> _TASK DIRECTIONS_
Write every line below out again, exactly as given, but leave out the pictures.

EXTRACTED INFORMATION below:

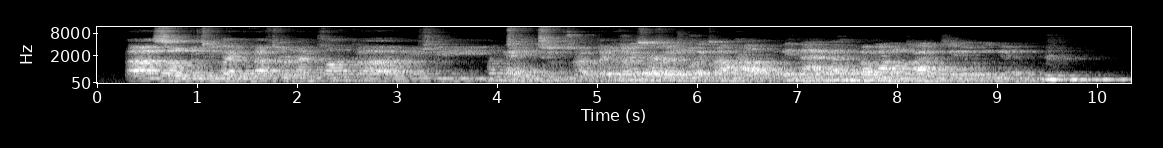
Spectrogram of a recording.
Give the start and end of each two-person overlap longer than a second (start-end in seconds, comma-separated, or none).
5.0-6.5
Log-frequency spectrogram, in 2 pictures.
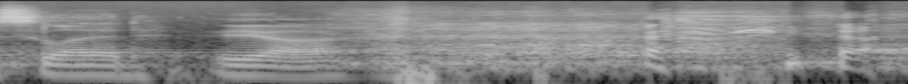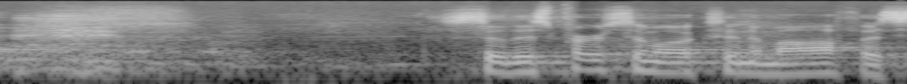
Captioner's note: audience laughing loudly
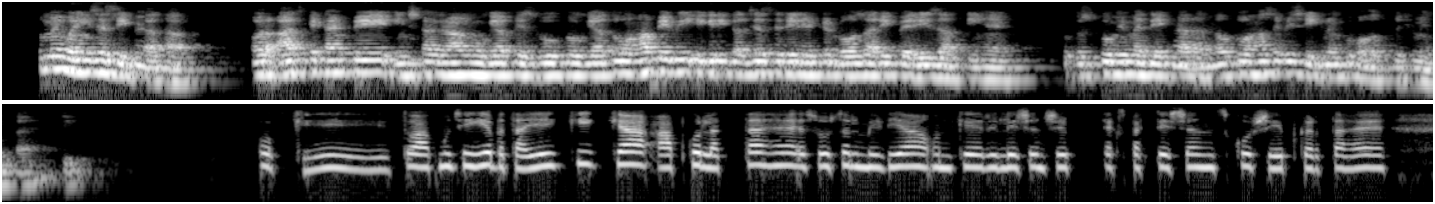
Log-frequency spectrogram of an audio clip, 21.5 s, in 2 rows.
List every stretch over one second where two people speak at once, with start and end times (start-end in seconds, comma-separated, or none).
none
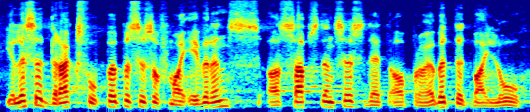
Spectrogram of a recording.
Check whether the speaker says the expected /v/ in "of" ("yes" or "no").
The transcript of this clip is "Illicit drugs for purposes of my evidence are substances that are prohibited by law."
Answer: no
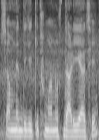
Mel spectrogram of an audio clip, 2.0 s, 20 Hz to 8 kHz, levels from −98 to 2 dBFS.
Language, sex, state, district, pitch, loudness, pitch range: Bengali, male, West Bengal, Cooch Behar, 125 Hz, -15 LUFS, 120-130 Hz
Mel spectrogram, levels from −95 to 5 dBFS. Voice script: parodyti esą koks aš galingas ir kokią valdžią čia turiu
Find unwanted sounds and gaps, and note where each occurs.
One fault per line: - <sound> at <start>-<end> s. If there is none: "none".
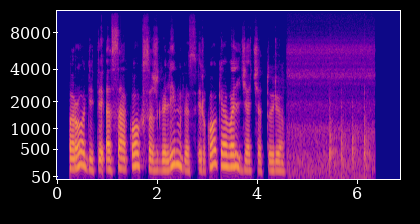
- thud at 5.4-6.3 s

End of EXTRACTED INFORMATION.

> _TASK RESULT_
Spectrogram of a recording.
Give the start and end of each two-person overlap longer than a second (start-end in seconds, comma-separated, or none).
5.0-6.5
Log-frequency spectrogram, in 2 pictures.
Captioner's note: audience laughing loudly
Log-frequency spectrogram of an audio clip, 21.5 s, in 2 rows.
List every stretch over one second where two people speak at once, with start and end times (start-end in seconds, comma-separated, or none).
none
Spectrogram of a recording.
Check whether the speaker says the expected /v/ in "of" ("yes" or "no").
The transcript of this clip is "Illicit drugs for purposes of my evidence are substances that are prohibited by law."
Answer: no
Mel spectrogram of an audio clip, 2.0 s, 20 Hz to 8 kHz, levels from −98 to 2 dBFS.
Language, sex, state, district, pitch, loudness, pitch range: Bengali, male, West Bengal, Cooch Behar, 125 Hz, -15 LUFS, 120-130 Hz
Mel spectrogram, levels from −95 to 5 dBFS. Voice script: parodyti esą koks aš galingas ir kokią valdžią čia turiu
Find unwanted sounds and gaps, and note where each occurs.
One fault per line: - <sound> at <start>-<end> s. If there is none: "none".
- thud at 5.4-6.3 s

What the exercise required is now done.